Galesburg gun crimes decline; Police, state's attorney have some theories as to why

Samuel Lisec
Galesburg Register-Mail
Samuel Cohen points to a nick in his door frame, where a stray bullet entered and lodged itself. His partner's first concerns were over the safety of their animals.

GALESBURG — Carolyn Ginder and Samuel Cohen were awakened by gunshots Oct. 9. The two had been asleep in the upstairs of their house when a bullet struck the large scenic window of their living room, lodging itself in a door frame and spraying shattered glass inside.

Cohen went downstairs to investigate and Ginder moved to ensure that their dog and three cats were unharmed.

“All I was thinking was, ‘God, man, oh no, I don't know what to do,’” Cohen recalled. “I guess I'll just call the cops, I have to clean up all the glass now.”

The couple moved to their house on the 600 block of South Academy Street in June 2021 and had made complaints to the police before regarding noise from people congregating at night outside the Knox Crest Apartments, where the stray bullet may have traveled from.

They have considered moving, but the couple otherwise enjoy their neighborhood, and they’ve also considered putting up security cameras, but are worried that could paint their house as “a target.” Overall, they feel like something greater should be done by the authorities. 

“There had been noises before but we'd never had a bullet through our house,” Ginder said. “What is it going to take for someone to say, ‘Hey we really need to clean this up?’”

Samuel Cohen and Carolyn Ginder were asleep Oct. 9 when a stray bullet shattered the front window of their house.

In April 2021, Knox County State’s Attorney Jeremy Karlin and Galesburg Police Chief Russel Idle announced the creation of a task force that aimed to curb what had been described as an abnormally high amount of homicides and gun crimes in Galesburg that year.

Data from the Galesburg Police Department shows that the city had 57 documented cases of gun crime in 2021. Of those 57 cases, 16 involved at least one victim and two caused a loss of life. 

More recent data from the Galesburg Police Department shows that gun crime has dropped in 2022, with a total of 18 documented cases as of Nov. 3. That accounts for a nearly 68% drop in document when comparing the first 9 months of 2021 to the same period in 2022. Three of those 18 documented cases have involved victims but none a loss of life.

Karlin said gun crime is still a “significant” problem in the community and it remains the highest priority of his office. But he attributed the drop in cases from 2021 to 2022, in part, to a strategy he’s focused on since he was elected in 2020: opposing probation, as a rule, for all individuals who commit gun crimes. 
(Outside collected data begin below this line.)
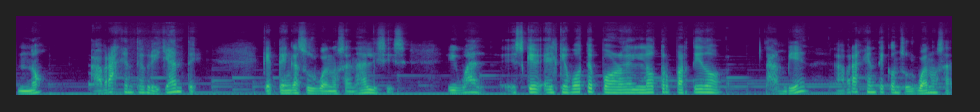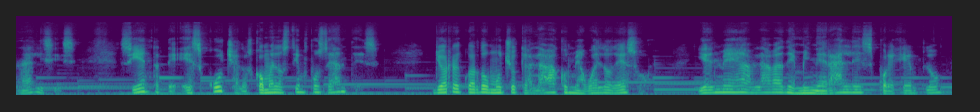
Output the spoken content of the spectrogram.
no. Habrá gente brillante que tenga sus buenos análisis. Igual, es que el que vote por el otro partido también. Habrá gente con sus buenos análisis. Siéntate, escúchalos, como en los tiempos de antes. Yo recuerdo mucho que hablaba con mi abuelo de eso y él me hablaba de minerales, por ejemplo.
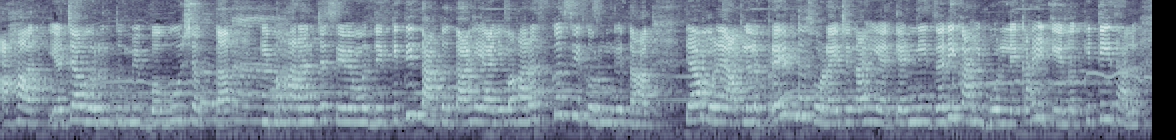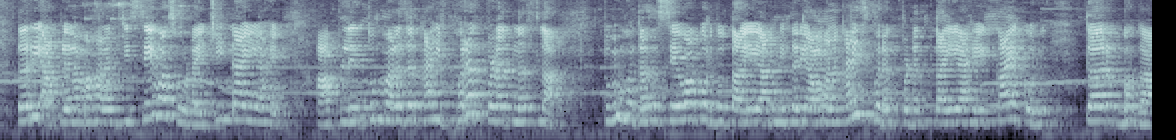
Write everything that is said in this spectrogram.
आहात. याच्यावरून तुम्ही बघू शकता की महाराजांच्या सेवेमध्ये किती ताकद आहे आणि महाराज कसे करून घेत आहात. त्यामुळे आपल्याला प्रयत्न सोडायचे नाही आहे त्यांनी जरी काही बोलले काही केलं किती झालं तरी आपल्याला महाराजांची सेवा सोडायची नाही आहे. आपले तुम्हाला जर काही फरक पडत नसला तुम्ही म्हणता सेवा करतो ताई आम्ही तरी आम्हाला काहीच फरक पडत नाही आहे काय करू? तर बघा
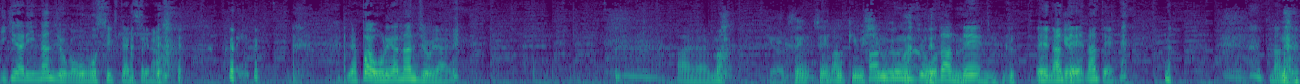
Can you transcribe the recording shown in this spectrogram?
いきなり南條が応募してきたりしてな。やっぱり俺が南條やい。はいはい、まあ、先先まあ行厳しい半分よ。冗談で、え、なんてなんて？な なんて？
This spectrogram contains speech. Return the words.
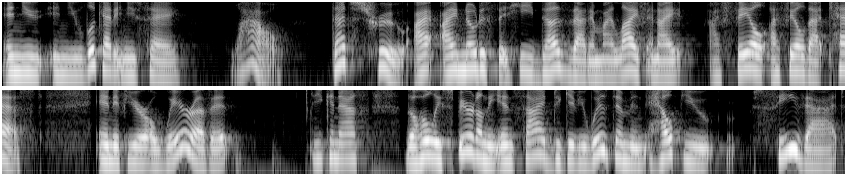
and you and you look at it and you say wow that's true. I i notice that he does that in my life and i i fail i fail that test. And if you're aware of it you can ask the Holy Spirit on the inside to give you wisdom and help you see that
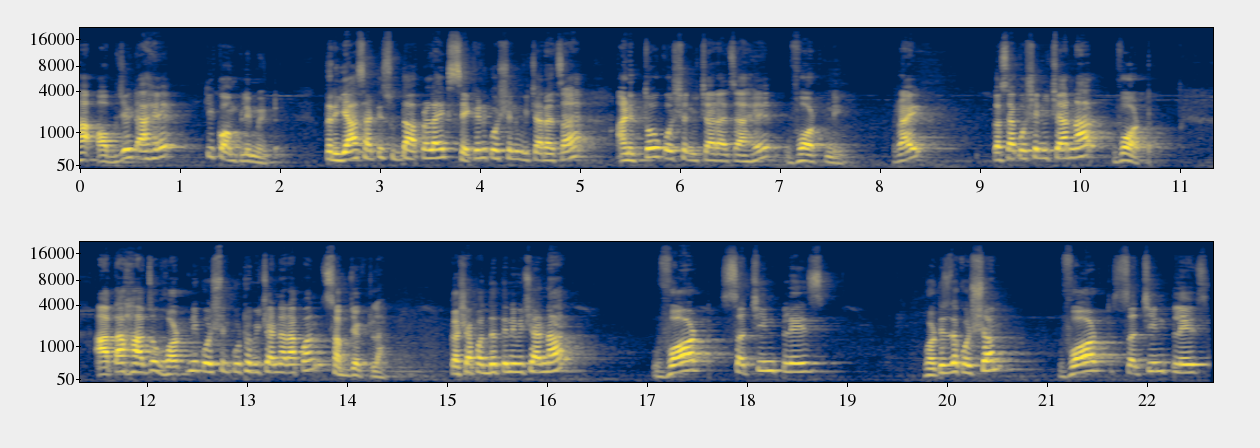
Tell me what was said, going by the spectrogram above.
हा ऑब्जेक्ट आहे की कॉम्प्लिमेंट तर यासाठी सुद्धा आपल्याला एक सेकंड क्वेश्चन विचारायचा आहे आणि तो क्वेश्चन विचारायचा आहे व्हॉटनी राईट कसा क्वेश्चन विचारणार? व्हॉट आता हा जो व्हॉटनी क्वेश्चन कुठं विचारणार आपण? सब्जेक्टला कशा पद्धतीने विचारणार? What Sachin plays what is the question? What Sachin plays.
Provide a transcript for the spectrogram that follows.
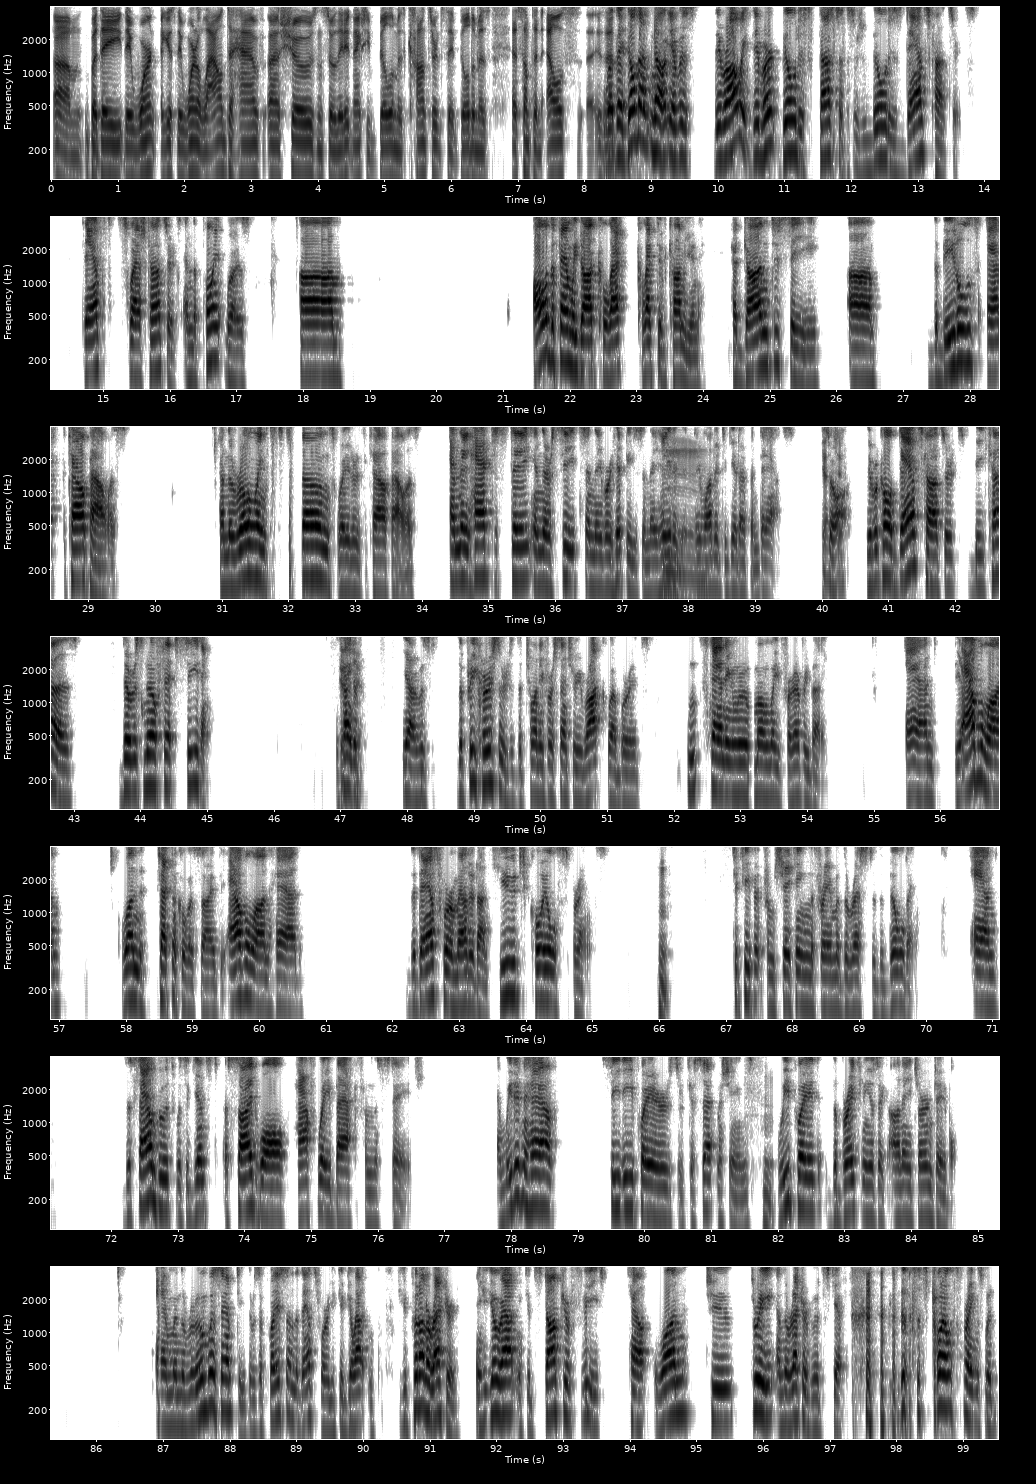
Um, but they they weren't. I guess they weren't allowed to have uh, shows, and so they didn't actually bill them as concerts. They billed them as as something else. Uh, is well, that... they billed them. No, it was they were always they weren't billed as concerts. They were billed as dance concerts, dance slash concerts. And the point was um, all of the Family Dog collect, collective commune had gone to see uh, the Beatles at the Cow Palace and the Rolling Stones later at the Cow Palace. And they had to stay in their seats and they were hippies and they hated mm. it. They hmm. wanted to get up and dance. Gotcha. So they were called dance concerts because there was no fixed seating. Gotcha. Kind of yeah, it was the precursor to the 21st Century Rock Club, where it's standing room only for everybody. And the Avalon, one technical aside, the Avalon had the dance floor mounted on huge coil springs hmm. to keep it from shaking the frame of the rest of the building. And the sound booth was against a side wall halfway back from the stage and we didn't have CD players or cassette machines. Hmm. We played the break music on a turntable. And when the room was empty, there was a place on the dance floor you could go out and you could put on a record and you go out and you could stomp your feet, count one, two, three, and the record would skip. because the coil springs would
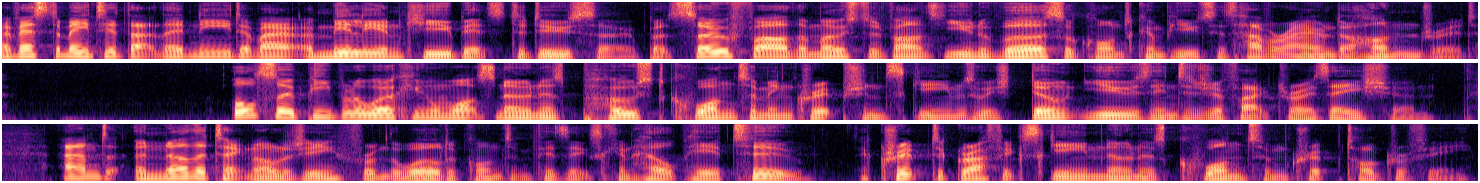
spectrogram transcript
I've estimated that they'd need about a million qubits to do so, but so far the most advanced universal quantum computers have around 100. Also, people are working on what's known as post quantum encryption schemes, which don't use integer factorization. And another technology from the world of quantum physics can help here too a cryptographic scheme known as quantum cryptography.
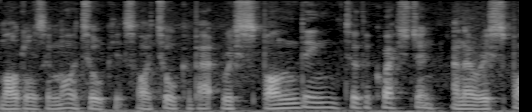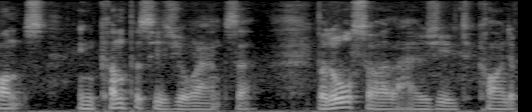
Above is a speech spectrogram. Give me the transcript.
models, in my toolkits, I talk about responding to the question, and a response encompasses your answer, but also allows you to kind of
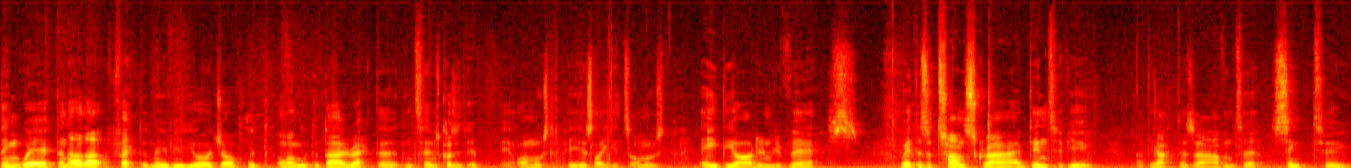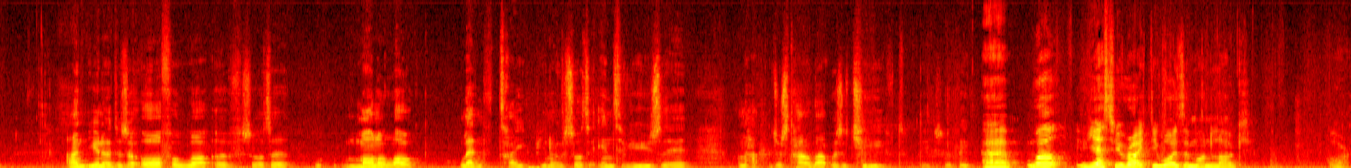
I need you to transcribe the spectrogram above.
thing worked and how that affected maybe your job with, along with the director in terms because it, it almost appears like it's almost ADR in reverse, where there's a transcribed interview that the actors are having to sync to, and you know there's an awful lot of sort of monologue length type, you know, sort of interviews there, and just how that was achieved. Uh, well, yes, you're right. It was a monologue, or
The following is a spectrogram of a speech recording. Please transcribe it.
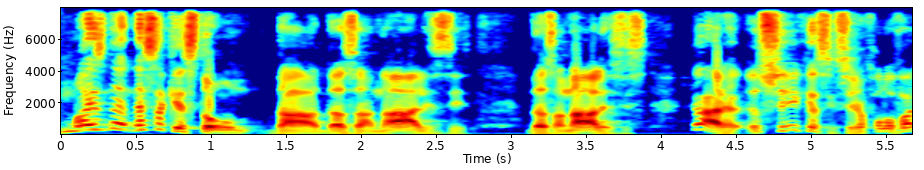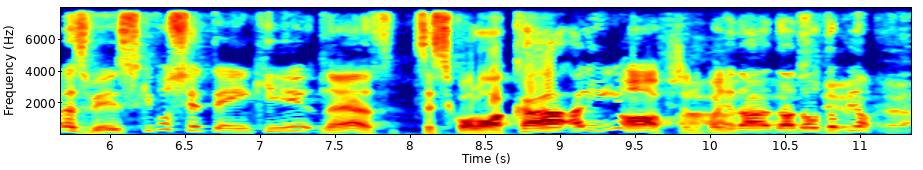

“We identify individuals who we believe are responsible for shots fired in the community and we go after them without letting up, without pause,” Karlin said. “We have found, both last year and this year, when we do that, when we go after those groups of people we presume to be primarily responsible for the shots fired, after we put them in jail, after we put them in prison, the frequency of shots fired in the community goes down.”

Dan Hostens, deputy chief of the Galesburg Police Department, said Karlin’s opposition to probation for gun crime cases has “absolutely” helped keep violent offenders off the street. 

Hostens said many factors cause gun crime, he but attributed the drop in cases this year, in part, to several “substantial” arrests the police department made, as well as the department’s usual tactics and investigations which can take time to produce results. 

“We haven't necessarily changed the way we do our job, but we are aggressively investigating these incidents when they happen in an attempt to solve them and make arrests as soon as we can," Hostens said.

Of the Galesburg Police Department’s tools, Hostens said “We can’t do anything without the help from the public.” Intel from witnesses and people from the community, submitted either anonymously through Crime Stoppers or over the phone, helps the department gather probable cause or saturate areas before incidents escalate, Hostens said.

Moving forward, Karlin said he would like to spend the next two years expanding the focus of the state’s attorney’s office from crime prosecution to crime prevention at a larger, societal scale. That means working with pretrial and probation services in the courthouse to connect individuals with jobs that pay a livable wage and stable housing.

“In the future, what I intend to do for this office and with other stakeholders in the community is to get individuals into employment who might be at risk and into economic security so they don't find themselves in a situation where going and shooting people or committing these violent crimes seems like a reasonable option for behavior,” Karlin said.